I didn't get into a long discussion of interest rates and normalized P/E ratios before, because I think it's a tricky subject. There is no doubt in my mind that interest rates both matter and matter far less than most people believe.

The biggest reason for this is that the effect of what I like to call "valuation undulation" is much, much bigger than any conceivable interest rate effect (I'm fibbing a bit here – with sustained rates very close to zero, the interest rate effect would be big). In other words, if you look at a year like 1982, you can't just look at the high interest rates and say they caused the low prices and that, as they fell, prices quite naturally rose. Did that happen? In a sense, yes. But, in a much bigger sense – no, that's not how it happened – or, at least that's not all (or even most) of what happened. How investors valued the long-term earnings power of the Dow components (which by the way, isn't very hard to estimate over long periods of time) changed. It changes all the time.

What caused the changes? I don't know. People who study markets (professionals, amateurs, and academics) like to think in terms of a stimulus and a response. You put "interest rates fall" into the black box and "stock prices rise" comes out. I'm not saying that the stimulus isn't important – what I am doing is reiterating a point I made a while back.

Data affects prices indirectly. The market is a lot like a fun house mirror. The resulting reflection is caused in part by the original data, but that does not mean the reflection is an accurate representation of the original data. To take this metaphor a step further, the Efficient Market Hypothesis is based on the idea that the original image acts on the mirror to create the reflection. It does not recognize the unpleasant truth that one can interpret the same process in a very different way. One could say it is the mirror that acts on the original image to create the reflection. In fact, that is often how we interpret the process. We say an object is reflected in a mirror. We rarely use the active “an object reflects in a mirror.”

The Efficient Market Hypothesis does not recognize the true importance of interpretation. Saying that data (publicly available information) acts on market prices omits the key step. After all, the same data is available to every blackjack player. Casinos just don’t like the way a card counter interprets that data.

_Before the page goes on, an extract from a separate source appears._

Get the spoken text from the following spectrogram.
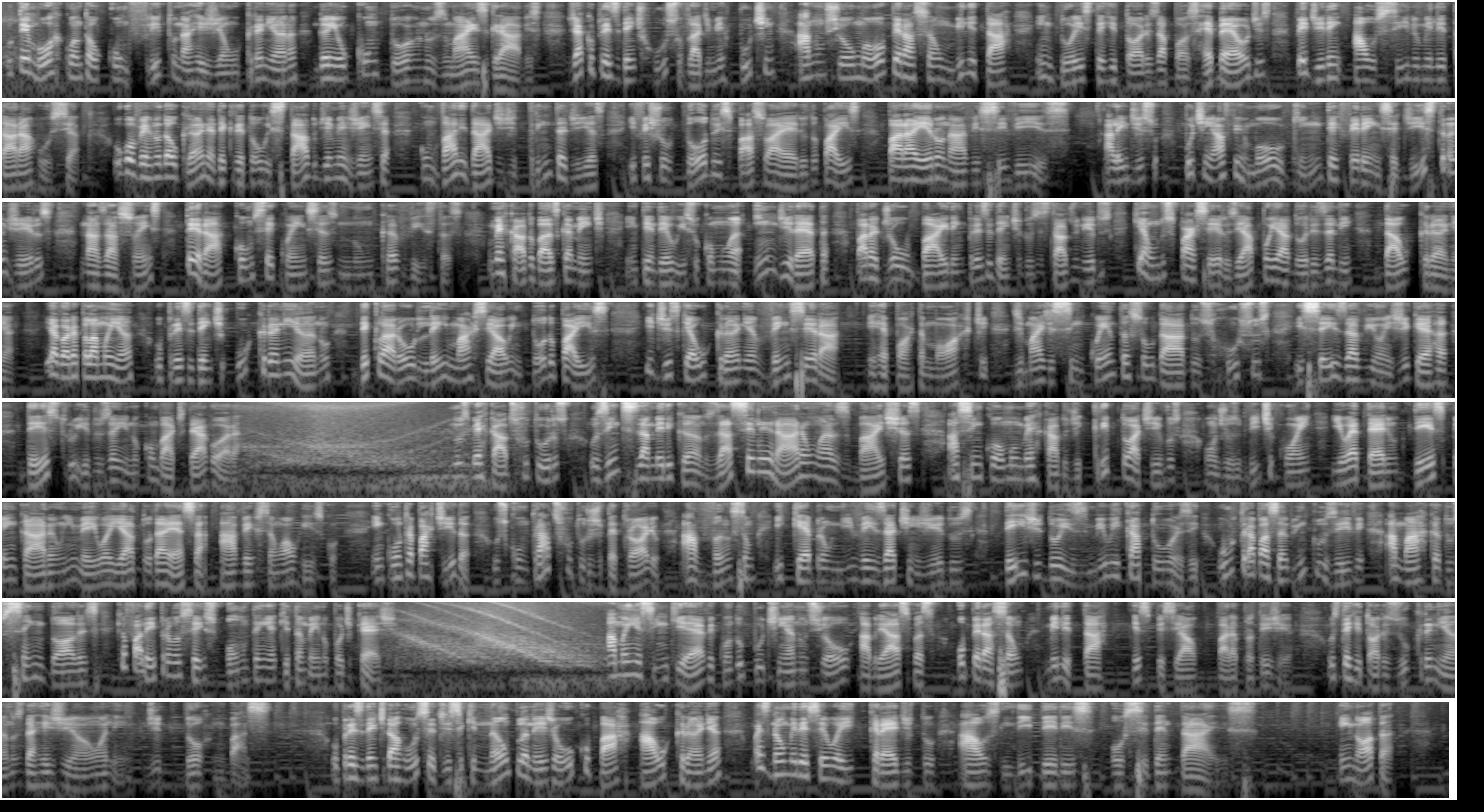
O temor quanto ao conflito na região ucraniana ganhou contornos mais graves, já que o presidente russo Vladimir Putin anunciou uma operação militar em dois territórios após rebeldes pedirem auxílio militar à Rússia. O governo da Ucrânia decretou o estado de emergência com validade de 30 dias e fechou todo o espaço aéreo do país para aeronaves civis. Além disso, Putin afirmou que interferência de estrangeiros nas ações terá consequências nunca vistas. O mercado basicamente entendeu isso como uma indireta para Joe Biden, presidente dos Estados Unidos, que é um dos parceiros e apoiadores ali da Ucrânia. E agora pela manhã, o presidente ucraniano declarou lei marcial em todo o país e diz que a Ucrânia vencerá e reporta morte de mais de 50 soldados russos e seis aviões de guerra destruídos aí no combate até agora. Nos mercados futuros, os índices americanos aceleraram as baixas, assim como o mercado de criptoativos, onde os Bitcoin e o Ethereum despencaram em meio aí a toda essa aversão ao risco. Em contrapartida, os contratos futuros de petróleo avançam e quebram níveis atingidos desde 2014, ultrapassando inclusive a marca dos 100 dólares que eu falei para vocês ontem aqui também no podcast. Amanheci em Kiev quando Putin anunciou, aspas, operação militar especial para proteger os territórios ucranianos da região ali de Donbass. O presidente da Rússia disse que não planeja ocupar a Ucrânia, mas não mereceu aí crédito aos líderes ocidentais. Em nota,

What's going on inside that black box is critical. The stimulus causes the response in a very complex way. It adds another input that gets jumbled around with a handful of other important factors and a mountain of immaterial ones and then it comes out the other side as "buy," "sell," "hold," "wet yourself," etc.

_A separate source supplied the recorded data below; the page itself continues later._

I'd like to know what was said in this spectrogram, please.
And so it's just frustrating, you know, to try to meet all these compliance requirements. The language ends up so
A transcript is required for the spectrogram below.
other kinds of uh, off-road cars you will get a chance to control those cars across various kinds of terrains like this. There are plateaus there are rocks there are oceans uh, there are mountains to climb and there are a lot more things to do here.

Interest rates help form a certain interpretation. In that sense, they cause price changes. But, just because we can measure them and we can't measure a lot of other equally important things, we tend to overstate the importance of interest rates.

Once again, my favorite quote from Ben Graham:

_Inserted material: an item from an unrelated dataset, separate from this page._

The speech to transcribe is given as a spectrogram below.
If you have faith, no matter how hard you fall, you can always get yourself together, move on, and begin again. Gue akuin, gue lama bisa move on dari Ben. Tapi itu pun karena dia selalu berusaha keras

The influence of what we call analytical factors over the market price is both partial and indirect – partial, because it frequently competes with purely speculative factors which influence the price in the opposite direction; and indirect, because it acts through the intermediary of people’s sentiments and decisions. In other words, the market is not a weighing machine, on which the value of each issue is recorded by an exact and impersonal mechanism, in accordance with its specific qualities. Rather should we say that the market is a voting machine, whereon countless individuals register choices which are the product partly of reason and partly of emotion.

Like all other data interest rates act through the intermediary of people's sentiments and decisions. You can't forget you're dealing with a lot of complex, thinking human beings. They don't react predictably to a single stimulus when there's a lot of cognition going on. Having said that, in certain similar situations, a specific stimulus may tend to lead (more often than not) to a certain response.

Regardless, when buying the entire market, simply looking for low normalized P/E ratios is a much more effective strategy than anything I can come up with involving interest rates. I expected this to be true in the long-term; the fact that it also works pretty well in the short-term surprised me.